* WORK ITEM *
Exact reproduction of all the data is required, with pictures excluded.

* Data records *

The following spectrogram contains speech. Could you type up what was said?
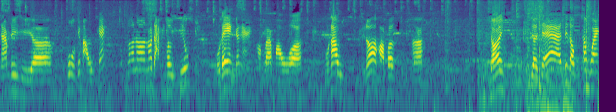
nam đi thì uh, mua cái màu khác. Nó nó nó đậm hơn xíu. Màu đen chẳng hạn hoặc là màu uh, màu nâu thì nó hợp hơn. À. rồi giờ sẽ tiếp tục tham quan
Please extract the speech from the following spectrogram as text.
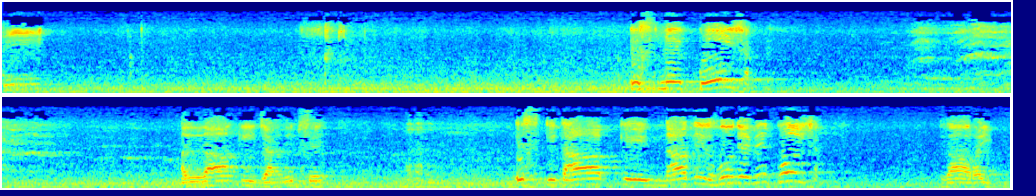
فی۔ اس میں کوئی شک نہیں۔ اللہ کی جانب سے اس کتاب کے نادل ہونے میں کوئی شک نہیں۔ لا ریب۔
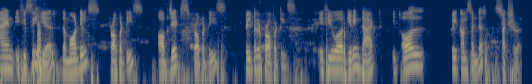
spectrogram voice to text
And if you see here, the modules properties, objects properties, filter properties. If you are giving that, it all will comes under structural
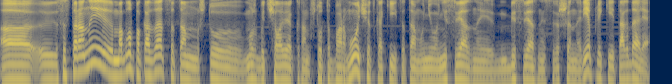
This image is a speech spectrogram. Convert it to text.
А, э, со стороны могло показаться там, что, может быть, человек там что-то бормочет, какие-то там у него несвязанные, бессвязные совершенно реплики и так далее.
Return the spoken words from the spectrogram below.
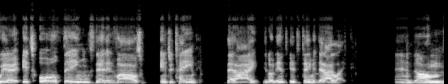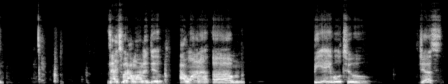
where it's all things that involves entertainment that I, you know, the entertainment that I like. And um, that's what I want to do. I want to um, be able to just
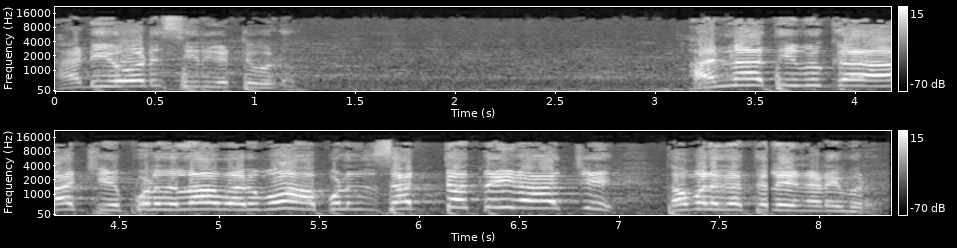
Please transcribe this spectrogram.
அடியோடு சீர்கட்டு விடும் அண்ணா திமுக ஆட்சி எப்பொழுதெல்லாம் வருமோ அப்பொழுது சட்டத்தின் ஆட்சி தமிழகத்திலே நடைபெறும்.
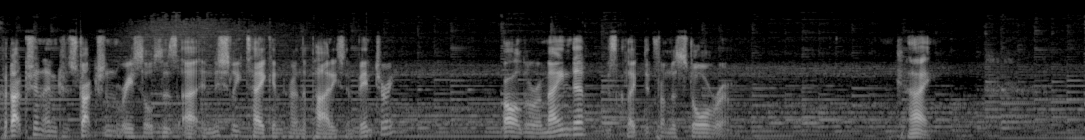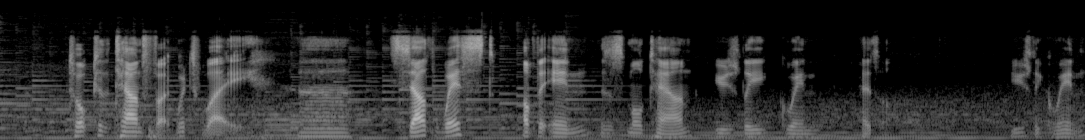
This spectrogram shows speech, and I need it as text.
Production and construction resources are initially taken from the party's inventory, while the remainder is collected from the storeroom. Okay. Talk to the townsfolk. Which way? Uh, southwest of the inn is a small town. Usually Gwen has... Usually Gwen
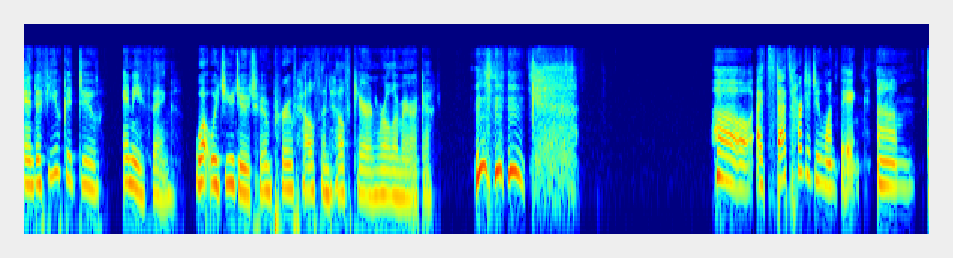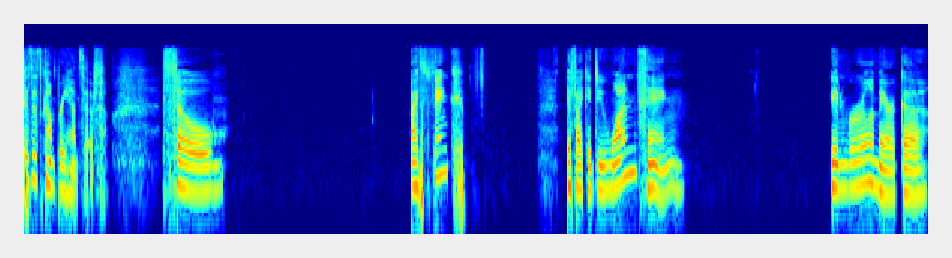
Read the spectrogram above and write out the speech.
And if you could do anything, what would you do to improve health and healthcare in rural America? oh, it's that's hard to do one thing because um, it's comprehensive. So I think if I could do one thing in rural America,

* SOLUTION TO THE PROBLEM *
The following spectrogram contains speech. Could you type up what was said?
nam đi thì uh, mua cái màu khác. Nó nó nó đậm hơn xíu. Màu đen chẳng hạn hoặc là màu uh, màu nâu thì nó hợp hơn. À. rồi giờ sẽ tiếp tục tham quan
Please extract the speech from the following spectrogram as text.
فی۔ اس میں کوئی شک نہیں۔ اللہ کی جانب سے اس کتاب کے نادل ہونے میں کوئی شک نہیں۔ لا ریب۔
spectrogram voice to text
And if you see here, the modules properties, objects properties, filter properties. If you are giving that, it all will comes under structural
This image is a speech spectrogram. Convert it to text.
А, э, со стороны могло показаться там, что, может быть, человек там что-то бормочет, какие-то там у него несвязанные, бессвязные совершенно реплики и так далее.
Return the spoken words from the spectrogram below.
where it's all things that involves entertainment that I, you know, the entertainment that I like. And um, that's what I want to do. I want to um, be able to just
Please transcribe this spectrogram.
அடியோடு சீர்கட்டு விடும் அண்ணா திமுக ஆட்சி எப்பொழுதெல்லாம் வருமோ அப்பொழுது சட்டத்தின் ஆட்சி தமிழகத்திலே நடைபெறும்.
This spectrogram shows speech, and I need it as text.
Production and construction resources are initially taken from the party's inventory, while the remainder is collected from the storeroom. Okay. Talk to the townsfolk. Which way? Uh, southwest of the inn is a small town. Usually Gwen has... Usually Gwen
Read the spectrogram above and write out the speech.
And if you could do anything, what would you do to improve health and healthcare in rural America? oh, it's that's hard to do one thing because um, it's comprehensive. So I think if I could do one thing in rural America,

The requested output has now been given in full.